It is further of considerable interest and perhaps not surprising, the emphasis Szpunar puts on the role of competition law in e-commerce. Note in this regard section 52 of the opinion: In fact, although that sui generis right takes the form of an intellectual property right, its origin lies in the law on unfair competition. Its objective is to protect makers of databases against the practice characteristic of unfair competition that is parasitism. However, it seems to me that that protection cannot lead to a different type of anticompetitive conduct, namely abuse of a dominant position. Yet the protection of database makers by the sui generis right might well lead to such practices and, moreover, the drafters of Directive 96/9 were aware of that risk. The desire to avoid that risk is therefore expressly stated as the raison d’être of the rule laid down in Article 13 that that directive is to be without prejudice to national or EU competition law. In so doing, Szpunar makes reference and draws the lines back to the landmark cases Magill (Joined Cases C-241/91 P and C-242/91),  Bronner (Case C-7/97) as well as IMS Health (C‑418/01).

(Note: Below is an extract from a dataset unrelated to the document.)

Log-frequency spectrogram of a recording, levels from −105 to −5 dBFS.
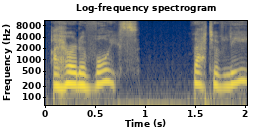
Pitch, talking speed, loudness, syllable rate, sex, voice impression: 220 Hz, 210 wpm, -19 LUFS, 6.0 syllables/s, female, feminine, slightly young, slightly relaxed, powerful, bright, slightly soft, cute, slightly refreshing, friendly, reassuring, lively, slightly kind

Although it is to be expected that the CJEU will continue to clarify the application of competition law to IP rights, it is hard to see C‑762/19 being fit to develop this case law in a principled manner. The national court would first have to find SIA enjoying a dominant position, which would in particular assume the ability of SIA to act monopolistically over time, which is often hard in e-commerce markets with very small barriers to entry. The opinion does not refer to any market shares, but several other sites are mentioned. The national court would further have to conclude that SIA abuses such dominant position. The advocate general implies that the potential abuse would be for SIA to use its dominant position to exclude Melons from a new market. Szpunar distinguishes between 1) the principal market for job ads on the internet and 2) a secondary market of aggregators of job ads. This approach seems entirely too simple. Such analysis requires a rigorous market analysis and justification of what value is added other than simply providing a more comprehensive search result, which is exactly what the CJEU has already consoling to be illegal poaching. Szpunar goes even further by suggesting that the consequence of abuse would be not only the obligation to provide license to its content, but denying CV Online the benefit of protection by the sui generis right provided for in Article 7 of Directive 96/9. Should this really be the outcome then we are up for some interesting battles.

Concluding remarks

We encourage our readers to carefully study he judgment of C‑762/19 once published, and in particular note 1) how the court defines the distinction between meta searches and content aggregators, 2) whether CJEU selects to introduce investments made in databases not only as condition of enjoying sui generis IP protection, but also as a limit to that protection and finally if 3) lack of providing access to third parties may have the consequence of denying sui generis right altogether.